About Intermittent Fasting

Intermittent fasting is a lifestyle that incorporates periods of “fasting” into your daily eating pattern.

Basically, your daily caloric intake will take place in a particular time frame throughout the day or what's referred to as the “feeding phase.”

When that time frame is reached or closed, no more calories are consumed and you will enter the “fasting” phase. 



This is not a crash diet; this is a long term healthy lifestyle choice. There are several methods or variations within Intermittent Fasting, they vary most on personal preference and lifestyle.

This is one of it's most appealing attributes, this is what makes it special, anyone can do, everyone can make it work. In short it's simple, realistic and conducive for every day life. 

One of the more common approaches, and a great starting point when entering the world of Intermittent Fasting, is the - 16/8 fasting-to-feeding method which would require a 16 hour fast followed by an 8 hour feeding window, typically 5-7 days a week.

Another popular approach is the 5/2 method. This would require eating 500 calories or less on 2 non consecutive day, then eating within a normal caloric range on the remaining five.

Intermittent Fasting requires minimal amounts of change or disruption to everyday life; in fact it simplifies things quite a bit, yet it has the ability to massively improve overall health and well being.

As of late, “IF” is quickly becoming recognized within the medical community for its ability to lower cholesterol, lower blood pressure and stabilize blood sugar as well as its anti-aging and anti-tumor, cancer fighting properties.

The biological effect that Intermittent Fasting has on the body is truly phenomenal. Yoshinori Ohsumi, a Japanese scientist, was awarded the Nobel Prize in October of 2016 for scientifically substantiating that fasting is beneficial to your health, leads to anti-aging, causes rapid fat loss and most importantly initiates a process in the body called "Autophagy."                               

Nutrient deprivation or fasting initiates a natural cellular response known as Autophagy,  which is derived from the Greek words “auto,” meaning self and “phagy,” meaning eating, literally self eating.   


This is the body’s way of cleaning house, eating up diseased, dead and worn out cells and using the energy to create new ones.  

During the fasting phase, many cells die and stem cells turn on, which initiates the regeneration process producing new, younger looking cells. It sounds too good to be true but it’s not!

Ultimately this process has a strong anti-inflammatory effect throughout every cell in the body, specifically in the brain and heart helping to minimize the potential for degenerative brain disease and cardiovascular disease. 

Unfamiliar with Intermittent Fasting?

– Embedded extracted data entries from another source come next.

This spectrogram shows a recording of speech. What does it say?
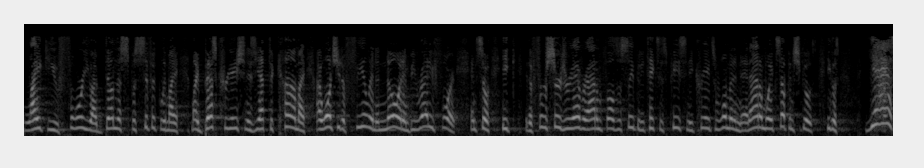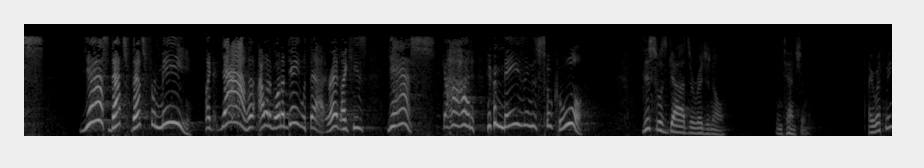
like you, for you. I've done this specifically. My, my best creation is yet to come. I, I want you to feel it and know it and be ready for it. And so, he, the first surgery ever, Adam falls asleep and he takes his piece and he creates a woman. And, and Adam wakes up and she goes, he goes, Yes, yes, that's, that's for me. Like, yeah, I want to go on a date with that, right? Like, he's, yes, God, you're amazing. This is so cool. This was God's original intention. Are you with me?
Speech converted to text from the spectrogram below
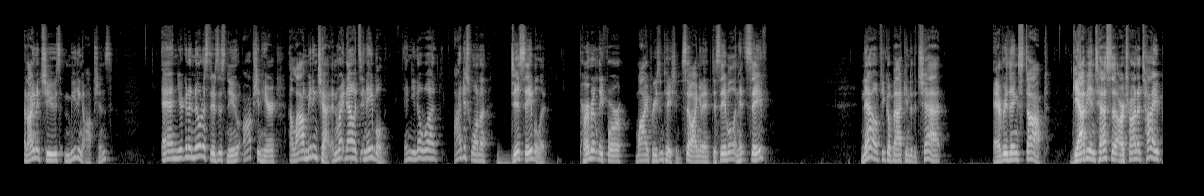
and I'm going to choose meeting options. And you're going to notice there's this new option here, allow meeting chat. And right now it's enabled. And you know what? I just want to disable it permanently for my presentation. So I'm going to disable and hit save. Now, if you go back into the chat, everything stopped. Gabby and Tessa are trying to type,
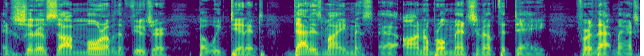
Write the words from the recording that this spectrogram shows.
and should have saw more of in the future, but we didn't. That is my uh, honorable mention of the day for that match.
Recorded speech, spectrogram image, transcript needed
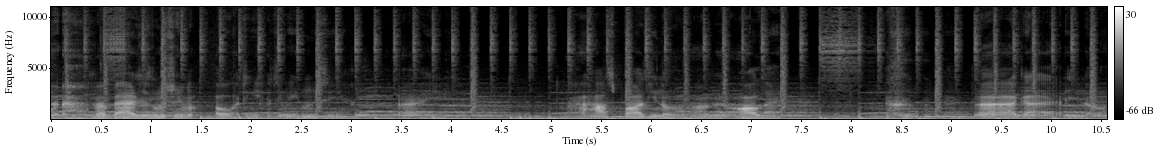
my badges. Let me show you my. Oh, I think. I think. Wait. Let me see. Alright. House spots. You know, all, all that. Uh, I got, you know,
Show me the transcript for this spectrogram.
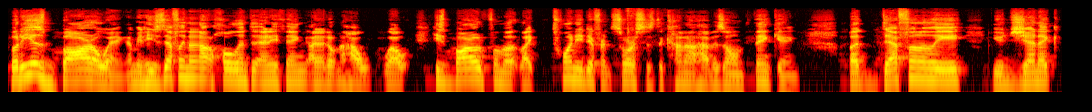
but he is borrowing. I mean he's definitely not whole into anything. I don't know how well he's borrowed from a, like 20 different sources to kind of have his own thinking. But definitely eugenic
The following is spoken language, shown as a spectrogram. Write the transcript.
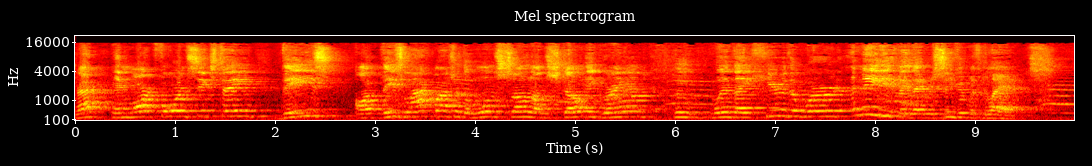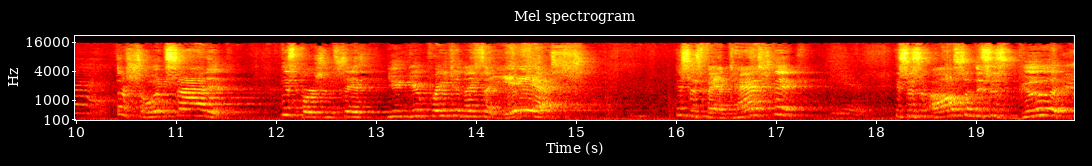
Right? In Mark 4 and 16, these are these likewise are the ones sown on stony ground who, when they hear the word, immediately they receive it with gladness. They're so excited. This person says, you, You're preaching, they say, Yes. This is fantastic. This is awesome. This is good.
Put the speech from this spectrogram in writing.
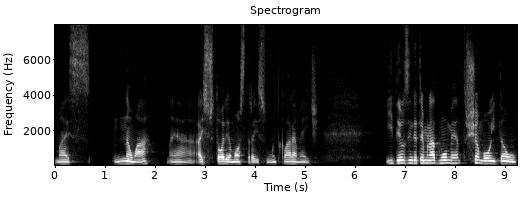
Mas não há né? A história mostra isso muito claramente. E Deus, em determinado momento, chamou então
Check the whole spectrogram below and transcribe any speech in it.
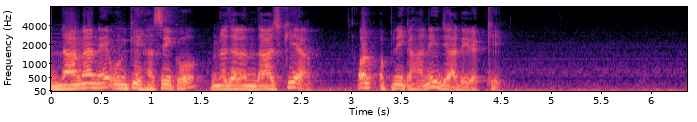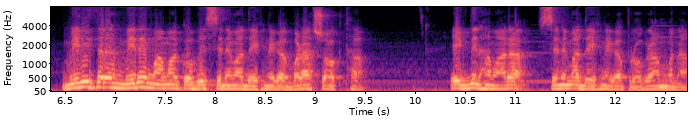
नाना ने उनकी हँसी को नजरअंदाज किया और अपनी कहानी जारी रखी। मेरी तरह मेरे मामा को भी सिनेमा देखने का बड़ा शौक था। एक दिन हमारा सिनेमा देखने का प्रोग्राम बना।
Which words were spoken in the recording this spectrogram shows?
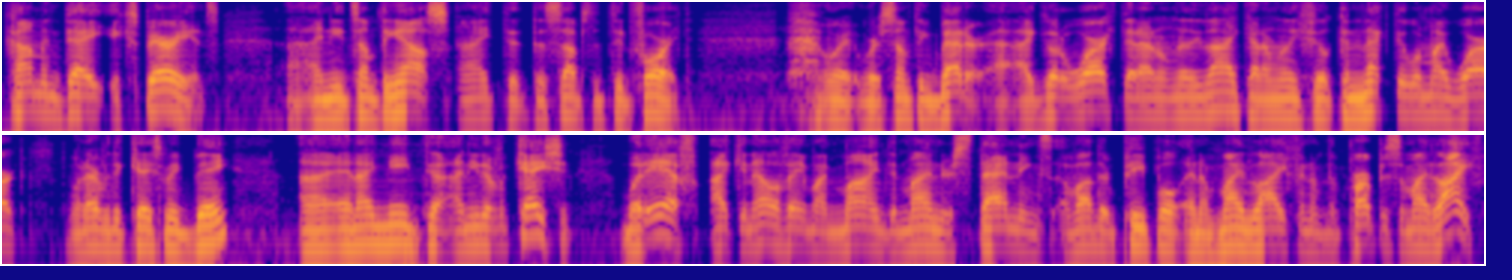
common day experience. Uh, I need something else, right, to, to substitute for it. Or, or, something better. I, I go to work that I don't really like. I don't really feel connected with my work, whatever the case may be uh, and I need I need a vacation. But if I can elevate my mind and my understandings of other people and of my life and of the purpose of my life,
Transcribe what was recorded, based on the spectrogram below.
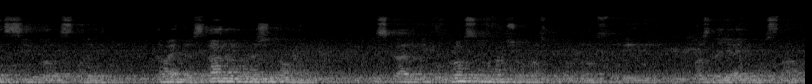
нас всіх благословить. Давайте встанемо на наші ноги і скажемо, попросимо нашого Господа благословення, воздаємо славу.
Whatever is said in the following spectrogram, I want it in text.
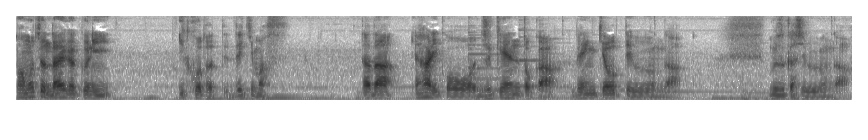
まあもちろん大学に行くことだってできます。ただやはりこう受験とか勉強っていう部分が難しい部分が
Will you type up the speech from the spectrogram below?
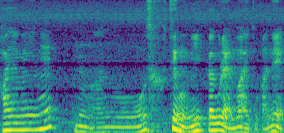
早めにね、うん、あの遅くても3日ぐらい前とかね、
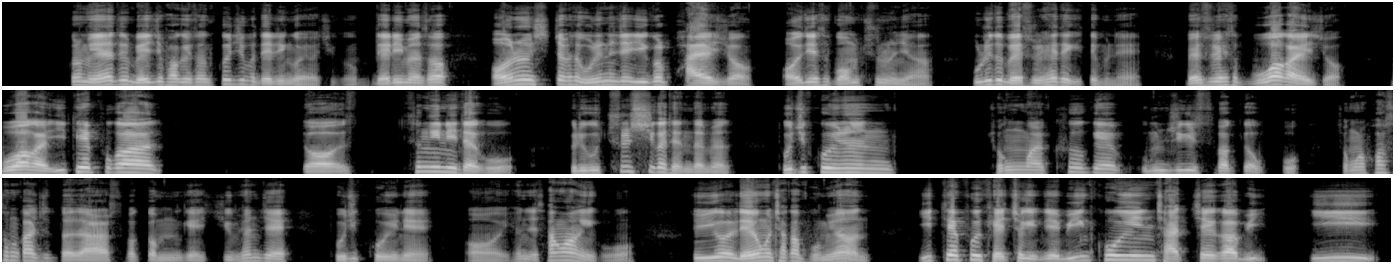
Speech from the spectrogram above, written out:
그럼 얘네들 매집하기 위해서는 끄집어 내린 거예요, 지금. 내리면서 어느 시점에서 우리는 이제 이걸 봐야죠. 어디에서 멈추느냐. 우리도 매수를 해야 되기 때문에 매수를 해서 모아가야죠. 모아가 ETF가 어, 승인이 되고 그리고 출시가 된다면 도지코인은 정말 크게 움직일 수밖에 없고 정말 화성까지 날아갈 수밖에 없는 게 지금 현재 도지코인의 어 현재 상황이고 이걸 내용을 잠깐 보면 ETF 개척이 이제 민코인 자체가 미 이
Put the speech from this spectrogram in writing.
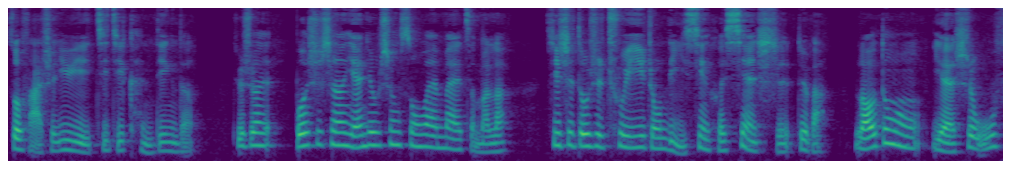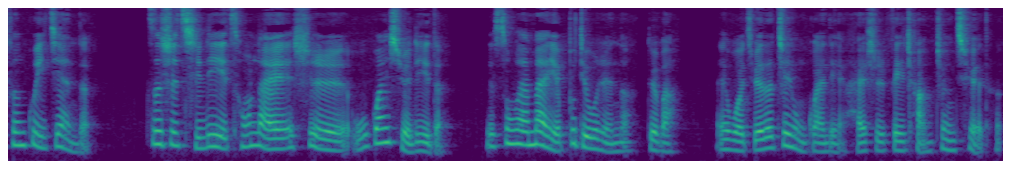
做法是予以积极肯定的。就说博士生、研究生送外卖怎么了？其实都是出于一种理性和现实，对吧？劳动也是无分贵贱的，自食其力从来是无关学历的。送外卖也不丢人呢，对吧？哎，我觉得这种观点还是非常正确的。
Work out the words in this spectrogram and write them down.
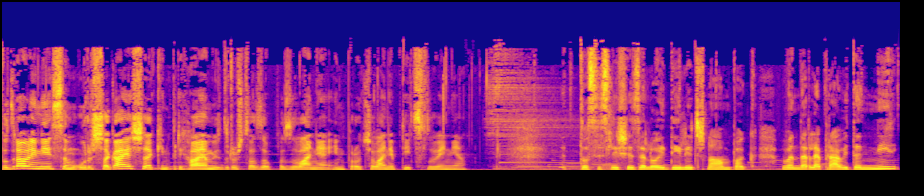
Pozdravljeni, sem Urša Gajšek in prihajam iz Društva za opazovanje in proučevanje ptic Slovenije. To se sliši zelo idilično, ampak vendarle pravite, ni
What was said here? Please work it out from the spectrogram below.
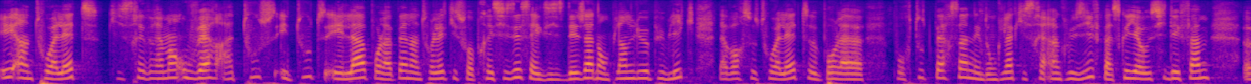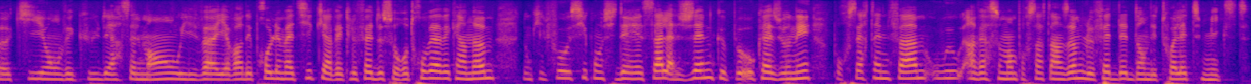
et un toilette qui serait vraiment ouvert à tous et toutes. Et là, pour la peine, un toilette qui soit précisé, ça existe déjà dans plein de lieux publics, d'avoir ce toilette pour, la, pour toute personne. Et donc là, qui serait inclusif parce qu'il y a aussi des femmes euh, qui ont vécu des harcèlements, où il va y avoir des problématiques avec le fait de se retrouver avec un homme. Donc il faut aussi considérer ça, la gêne que peut occasionner pour certaines femmes ou inversement pour certains hommes le fait d'être dans des toilettes mixtes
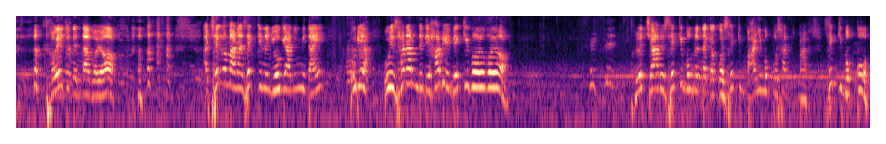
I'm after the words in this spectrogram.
더 해도 된다고요. 아, 제가 말한 새끼는 욕이 아닙니다. 우리 우리 사람들이 하루에 몇 끼 먹어요? 그렇지 하루 세끼 먹는다 갖고 새끼 많이 먹고 살 아, 새끼 먹고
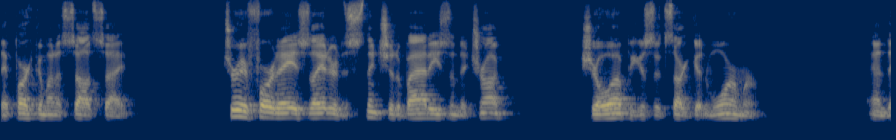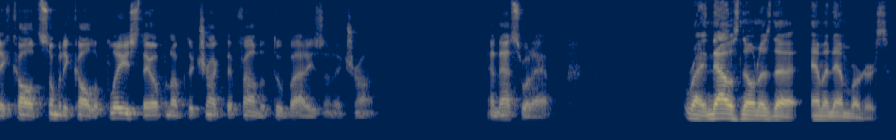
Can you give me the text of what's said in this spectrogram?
They parked them on the south side. Three or four days later, the stench of the bodies in the trunk show up because it started getting warmer. And they called somebody called the police. They opened up the trunk. They found the two bodies in the trunk, and that's what happened. Right, and that was known as the M&M murders.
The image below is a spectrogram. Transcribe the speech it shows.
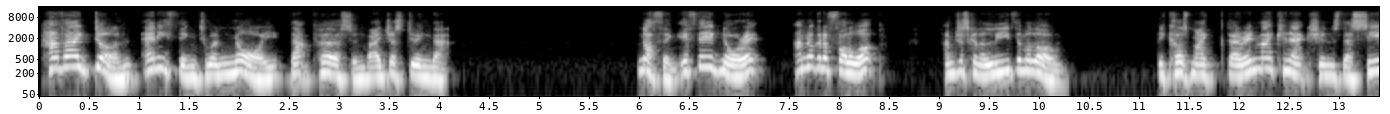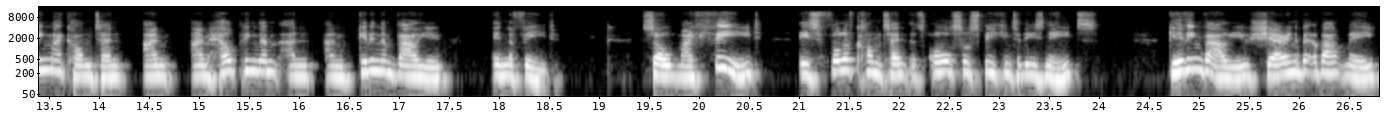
Have I done anything to annoy that person by just doing that? Nothing. If they ignore it, I'm not going to follow up. I'm just going to leave them alone because my they're in my connections they're seeing my content i'm i'm helping them and and giving them value in the feed so my feed is full of content that's also speaking to these needs, giving value, sharing a bit about me,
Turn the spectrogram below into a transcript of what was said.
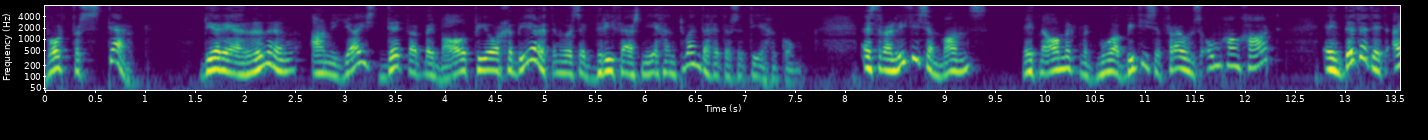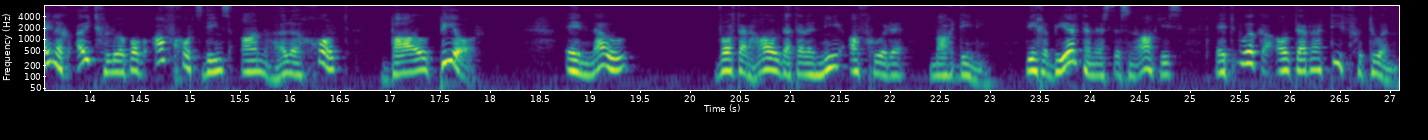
word versterk deur die herinnering aan juis dit wat by Baal Peor gebeur het in Hosea 3 vers 29 het ons dit teëgekom. Israelitiese mans het naamlik met Moabitiese vrouens omgang gehad en dit het uiteindelik uitgeloop op afgodsdiens aan hulle god Baal Peor. En nou word herhaal dat hulle nie afgode mag dien nie. Die gebeurtenis tussen hakies het ook 'n alternatief getoon.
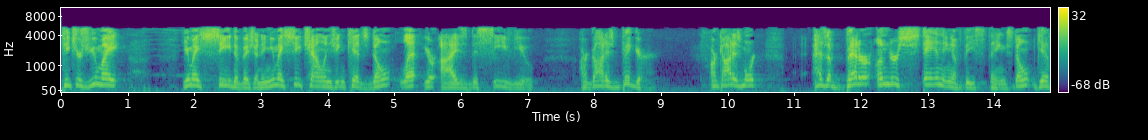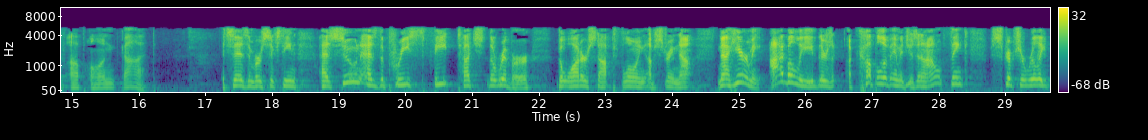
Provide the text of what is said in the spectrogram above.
Teachers, you may you may see division and you may see challenging kids. Don't let your eyes deceive you. Our God is bigger. Our God is more has a better understanding of these things. Don't give up on God. It says in verse 16, as soon as the priest's feet touched the river, the water stopped flowing upstream. Now, now hear me. I believe there's a couple of images, and I don't think Scripture really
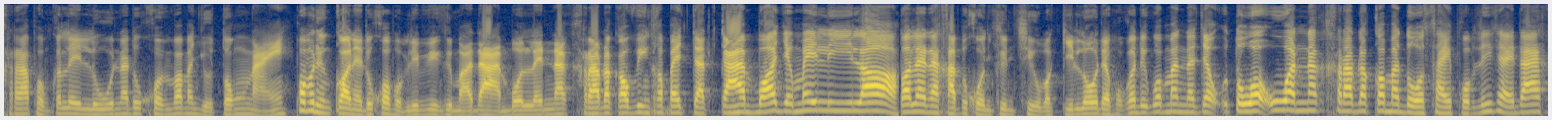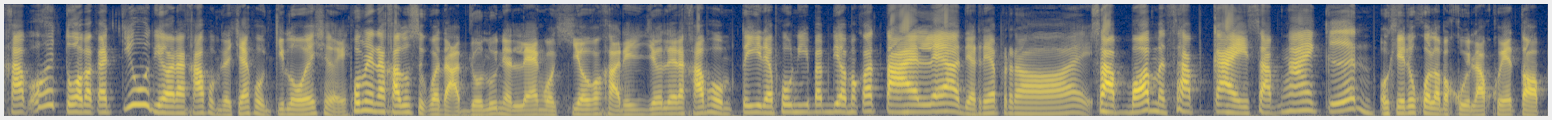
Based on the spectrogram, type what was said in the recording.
ครับผมก็เลยรู้นะทุกคนว่ามันอยู่ตรงไหนพอมาถึงก่อนเนี่ยทุกคนผมรีบวิ่งขึ้นมาด่านบนเลยนะครับแล้วก็วิ่งเข้าไปจัดการบอสยังไม่รีรอตอนแรกนะครับทุกคนขึ้นชื่อว่ากิโลเดี๋ยวผมก็นึกว่ามันน่าจะตัวอ้วนนะครับแล้วก็มาโดดใส่ผมที่ใส่ได้ครับโอ้ยตัวมันกระจิ้วเดียวนะครับผมจะใช้ผลกิโลเฉยผมเนี่ยนะครับรู้สึกว่าดาบโยรุเนี่ยแรงกว่าเคียวก็ขาดีเยอะเลยนะครับผมตีแต่พวกนี้แป๊บเดียวมันก็ตายแล้วเดี๋ยวเรียบร้อยสับบอสเหมือนสับไก่สับง่ายเกินโอเคทุกคนเรามาคุยรับเควสต่อไป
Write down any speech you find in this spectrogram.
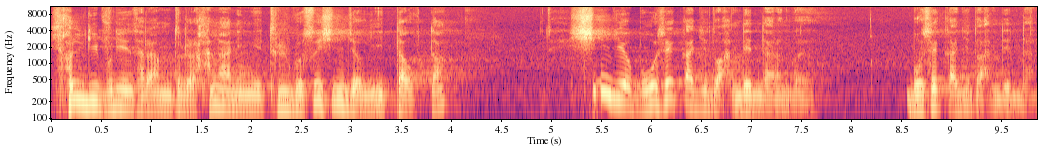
혈기 부린 사람들을 하나님이 들고 쓰신 적이 있다 없다? 심지어 모세까지도 안 된다는 거예요. 모세까지도 안 된다는.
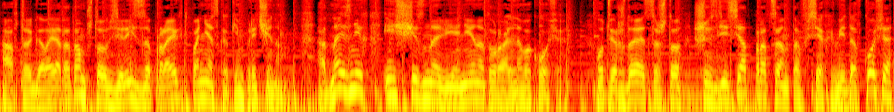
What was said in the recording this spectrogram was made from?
Авторы говорят о том, что взялись за проект по нескольким причинам. Одна из них – исчезновение натурального кофе. Утверждается, что 60% всех видов кофе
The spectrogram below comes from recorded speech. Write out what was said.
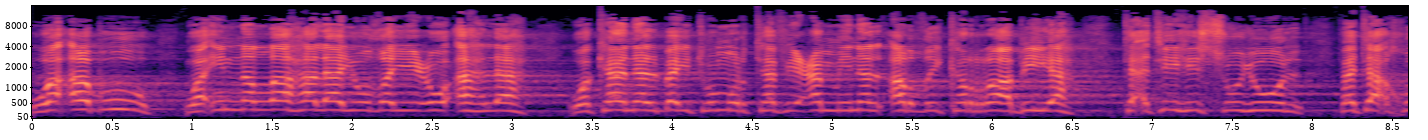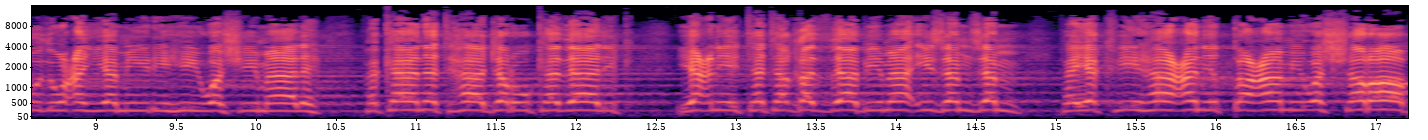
وأبوه وإن الله لا يضيع أهله. وكان البيت مرتفعا من الأرض كالرابية تأتيه السيول فتأخذ عن يمينه وشماله فكانت هاجر كذلك يعني تتغذى بماء زمزم فيكفيها عن الطعام والشراب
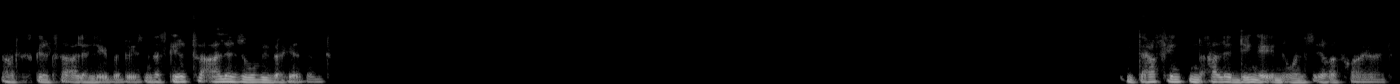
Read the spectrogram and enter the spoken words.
Aber das gilt für alle Lebewesen. Das gilt für alle so, wie wir hier sind. Und da finden alle Dinge in uns ihre Freiheit.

See the links below to learn more:

Intermittent Fasting 101

Beginners guide to Intermittent Fasting